The ensuing memes have been brutal. It’s difficult to see how Murphy can persist as a beacon of masculinity among the online Right, a group for whom cuckoldry and anal penetration are perhaps the most potent symbols of emasculation possible. This, then, is a vintage instance of ‘cancellation’, a breach of in-group moral codes, outside the Left.
Rather than treating this as an instance of ‘both sides’, though, it’s worth considering how the whole squalid episode illuminates a paradoxical feature of social media ‘masculinity’ as such. That is, the very structures of social media force even the most anti-feminist of communities into feminised styles of conflict.
In a 2013 paper, Harvard psychologist Joyce Benenson examined female-typical intrasexual competition. Where male competition tends to be overt, hierarchical and sometimes violent, women are — Benenson argued — as competitive as men but more indirectly so, preferring approaches such as covert aggression, group pile-ons and social exclusion.
What’s striking is how much this looks like so-called ‘cancel culture’, which on the face of it might seem to support the theory that this is somehow all the fault of women, or perhaps feminism. But what if it’s literally just the technology?
Moving most of our public life online effectively forecloses the possibility of physical violence, while radically amplifying the potential for mob bullying and indirect competition. In that context, the kinds of conflict Benenson describes become the only possible ones.

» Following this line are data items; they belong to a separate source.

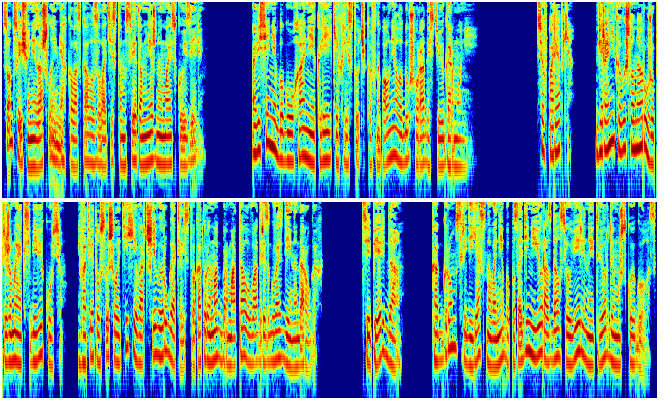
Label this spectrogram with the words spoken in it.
Солнце еще не зашло и мягко ласкало золотистым светом нежную майскую зелень. А весеннее благоухание клейких листочков наполняло душу радостью и гармонией. Все в порядке?» Вероника вышла наружу, прижимая к себе Викусю, и в ответ услышала тихие ворчливые ругательства, которые маг бормотал в адрес гвоздей на дорогах. «Теперь да». Как гром среди ясного неба позади нее раздался уверенный и твердый мужской голос.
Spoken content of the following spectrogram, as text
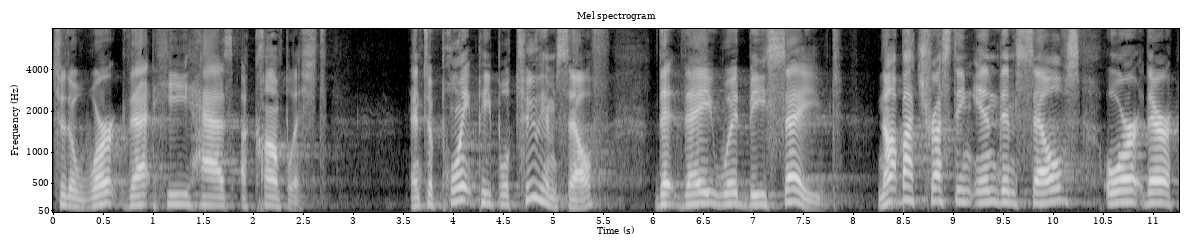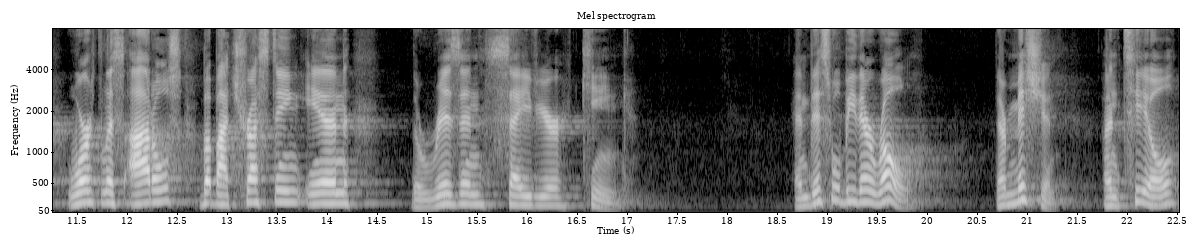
to the work that he has accomplished and to point people to himself that they would be saved, not by trusting in themselves or their worthless idols, but by trusting in the risen Savior King. And this will be their role, their mission, until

In this neutered battlefield, even a masculinity influencer found himself ruined, by masculinity fans, in cancel culture’s feminised key. In other words: ‘cancel culture’ isn’t a phenomenon only of the Left, and certainly not only of women. Rather, we should conclude from this that what the manosphere calls being ‘cucked’ is in truth an effect of the media we all now use to conduct our public life. And that the idea of a ‘social media masculinity influencer’ was always, inescapably, a contradiction in terms.